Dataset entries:

━━━━━━━━━━━━━━━━━━━━━━━━━━━━━━

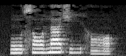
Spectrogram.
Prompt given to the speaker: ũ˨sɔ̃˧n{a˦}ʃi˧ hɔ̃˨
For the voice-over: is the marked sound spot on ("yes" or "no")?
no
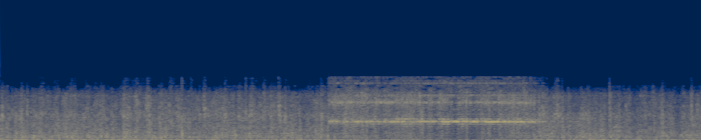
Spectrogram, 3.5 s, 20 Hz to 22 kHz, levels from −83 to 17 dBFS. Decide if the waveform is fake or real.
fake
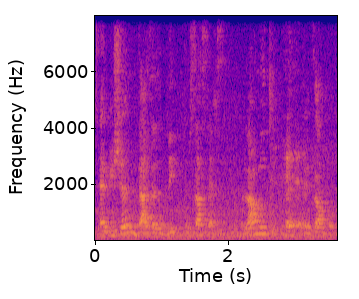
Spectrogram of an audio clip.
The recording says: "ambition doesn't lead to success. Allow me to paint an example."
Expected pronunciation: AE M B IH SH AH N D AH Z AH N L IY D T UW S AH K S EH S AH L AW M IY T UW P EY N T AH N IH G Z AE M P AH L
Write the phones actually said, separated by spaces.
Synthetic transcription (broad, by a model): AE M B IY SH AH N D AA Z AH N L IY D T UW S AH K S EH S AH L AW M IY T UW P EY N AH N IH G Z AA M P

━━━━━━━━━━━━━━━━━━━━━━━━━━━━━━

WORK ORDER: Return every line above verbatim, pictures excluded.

RESPONSE TO THE TASK:
Spectrogram.
Prompt given to the speaker: ũ˨sɔ̃˧n{a˦}ʃi˧ hɔ̃˨
For the voice-over: is the marked sound spot on ("yes" or "no")?
no
Spectrogram, 3.5 s, 20 Hz to 22 kHz, levels from −83 to 17 dBFS. Decide if the waveform is fake or real.
fake
Spectrogram of an audio clip.
The recording says: "ambition doesn't lead to success. Allow me to paint an example."
Expected pronunciation: AE M B IH SH AH N D AH Z AH N L IY D T UW S AH K S EH S AH L AW M IY T UW P EY N T AH N IH G Z AE M P AH L
Write the phones actually said, separated by spaces.
Synthetic transcription (broad, by a model): AE M B IY SH AH N D AA Z AH N L IY D T UW S AH K S EH S AH L AW M IY T UW P EY N AH N IH G Z AA M P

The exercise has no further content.